-- What you should do --
Would you return, word for word, the lines running from the one with "Tell me what" to the final line of the listing below, pictures omitted?

-- Provided entries --

════

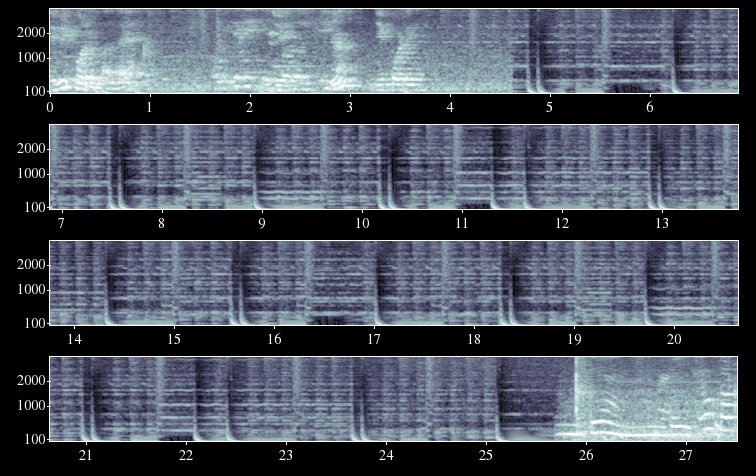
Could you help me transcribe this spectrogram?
Di Did mana? call Recording. എൻ്റെ അനിയൻ്റെ ഈ സ്കൂട്ടർ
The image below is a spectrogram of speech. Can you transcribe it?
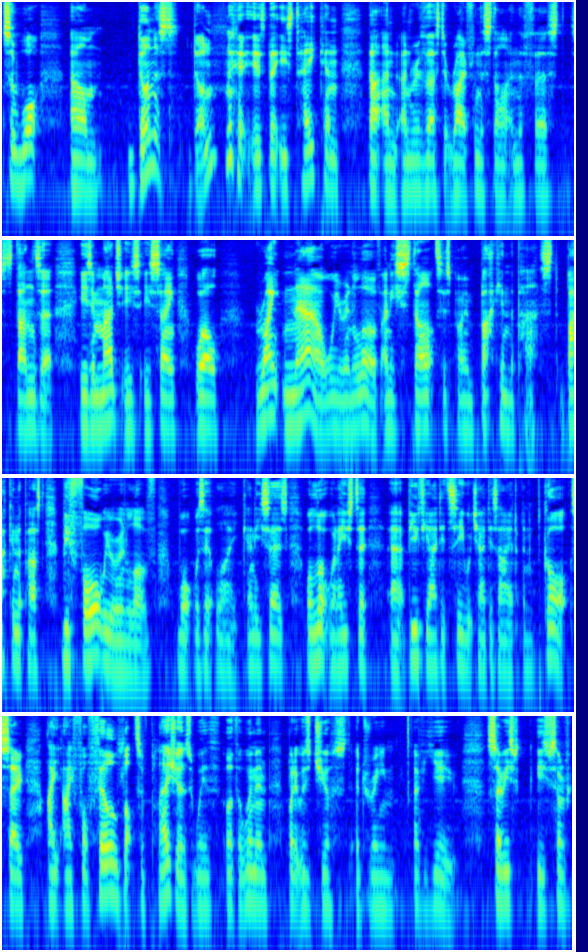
So what um, Donne has done is that he's taken that and, and reversed it right from the start in the first stanza. He's imagine he's, he's saying, well, right now we're in love and he starts his poem back in the past back in the past before we were in love what was it like? And he says well look when i used to uh, beauty i did see which i desired and got so I, I fulfilled lots of pleasures with other women but it was just a dream of you. So he's he's sort of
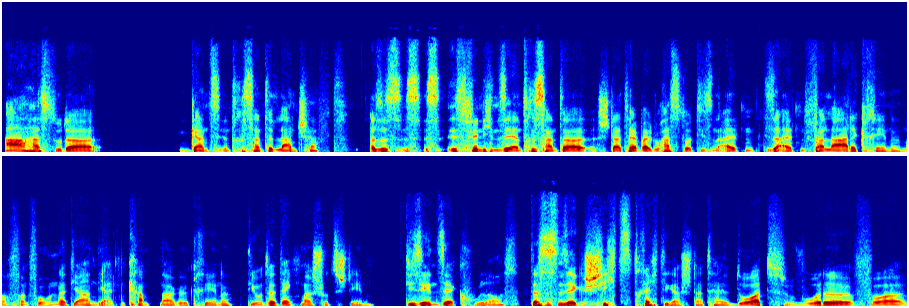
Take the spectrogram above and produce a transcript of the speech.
A, hast du da ganz interessante Landschaft. Also es ist, es ist finde ich, ein sehr interessanter Stadtteil, weil du hast dort diesen alten, diese alten Verladekräne noch von vor 100 Jahren, die alten Kampnagelkräne, die unter Denkmalschutz stehen. Die sehen sehr cool aus. Das ist ein sehr geschichtsträchtiger Stadtteil. Dort wurde vor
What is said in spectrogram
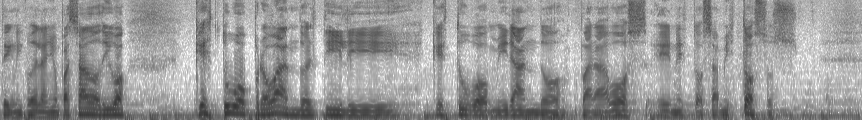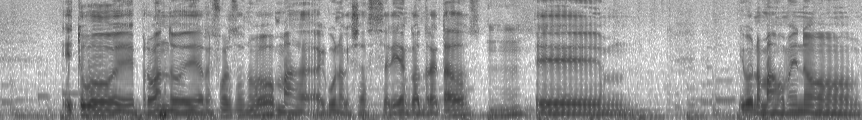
técnico del año pasado. Digo, ¿qué estuvo probando el Tili? ¿Qué estuvo mirando para vos en estos amistosos? Estuvo eh, probando eh, refuerzos nuevos, más algunos que ya serían contratados. Eh, y bueno, más o menos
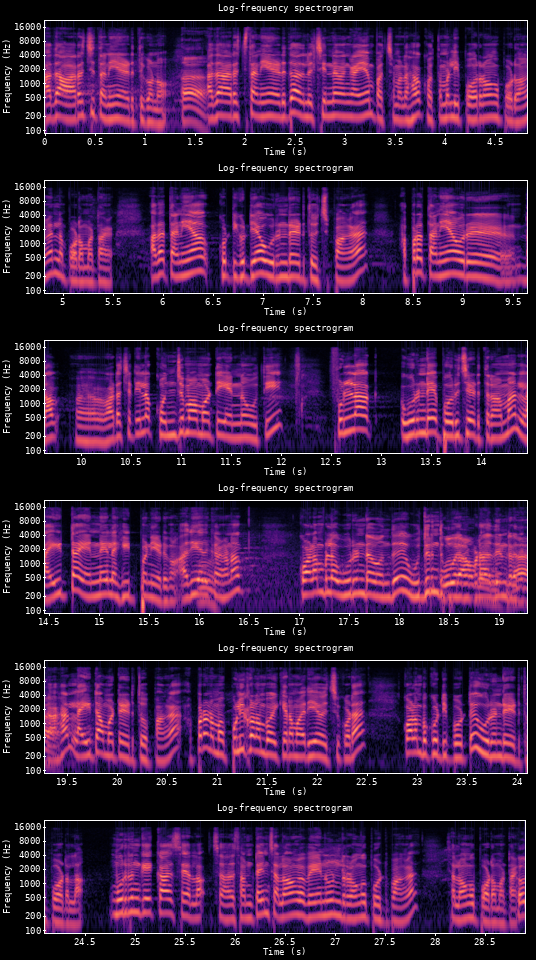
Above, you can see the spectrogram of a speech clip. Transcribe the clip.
அதை அரைச்சி தனியாக எடுத்துக்கணும். அதை அரைச்சி தனியாக எடுத்து அதில் சின்ன வெங்காயம் பச்சை மிளகாய் கொத்தமல்லி போடுறவங்க போடுவாங்க இல்லை போட மாட்டாங்க. அதை தனியாக குட்டி குட்டியாக உருண்டை எடுத்து வச்சுப்பாங்க. அப்புறம் தனியாக ஒரு டப் வடச்சட்டியில் கொஞ்சமாக மட்டும் எண்ணெய் ஊற்றி ஃபுல்லாக உருண்டையை பொரிச்சு எடுத்துடாம லைட்டாக எண்ணெயில் ஹீட் பண்ணி எடுக்கணும். அது எதுக்காகனா குழம்புல உருண்டை வந்து உதிர்ந்து போயிடக்கூடாதுன்றதுக்காக லைட்டாக மட்டும் எடுத்து வைப்பாங்க. அப்புறம் நம்ம புளிக்குழம்பு வைக்கிற மாதிரியே வச்சு கூட குழம்பு கூட்டி போட்டு உருண்டை எடுத்து போடலாம். முருங்கைக்காய் சில சம்டைம்ஸ் சிலவங்க வேணுன்றவங்க போட்டுப்பாங்க. சிலவங்க போட மாட்டாங்க.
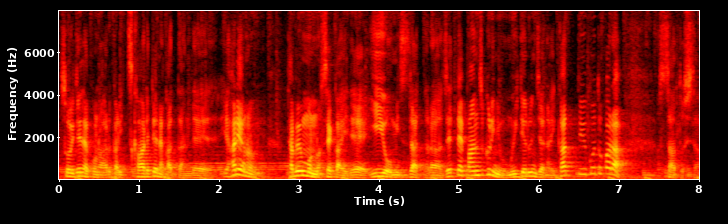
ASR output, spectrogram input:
そういう点ではこのアルカリ使われてなかったんでやはりあの食べ物の世界でいいお水だったら絶対パン作りにも向いてるんじゃないかっていうことからスタートした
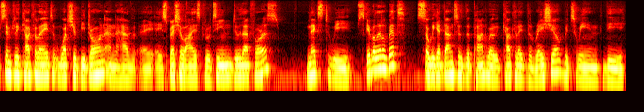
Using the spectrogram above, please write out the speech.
simply calculate what should be drawn and have a, a specialized routine do that for us. Next, we skip a little bit So we get down to the part where we calculate the ratio between the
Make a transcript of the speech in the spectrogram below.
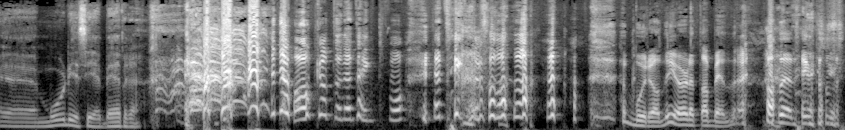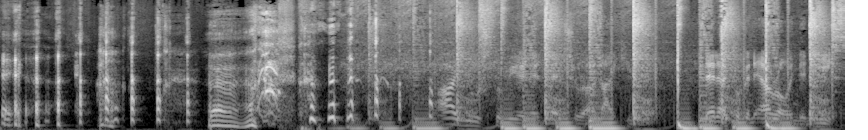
Eh, mor di sier bedre. Det var akkurat det jeg tenkte på! Jeg tenkte på det! Mora di gjør dette bedre, hadde jeg tenkt å si. I used to be an adventurer like you. Then I took an arrow in the knees.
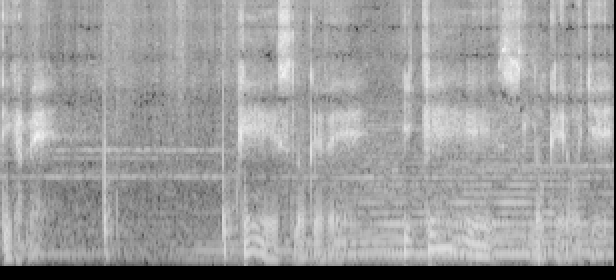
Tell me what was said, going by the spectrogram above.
Dígame, ¿qué es lo que ve y qué es lo que oye?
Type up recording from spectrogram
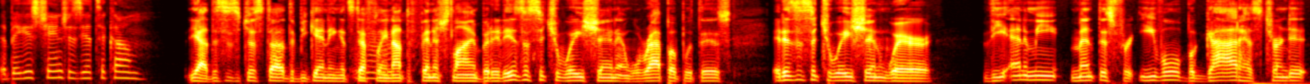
the biggest change is yet to come. Yeah, this is just uh, the beginning. It's definitely not the finish line, but it is a situation, and we'll wrap up with this. It is a situation where the enemy meant this for evil, but God has turned it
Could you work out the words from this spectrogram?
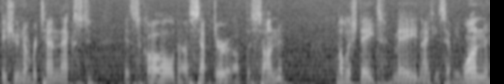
issue number 10 next. It's called uh, Scepter of the Sun. Published date May 1971.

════

-- Result --
Tell me what was said, going by the spectrogram above.
Dígame, ¿qué es lo que ve y qué es lo que oye?
Type up recording from spectrogram
the biggest change is yet to come. Yeah, this is just uh, the beginning. It's definitely not the finish line, but it is a situation, and we'll wrap up with this. It is a situation where the enemy meant this for evil, but God has turned it
Could you work out the words from this spectrogram?
issue number 10 next. It's called uh, Scepter of the Sun. Published date May 1971.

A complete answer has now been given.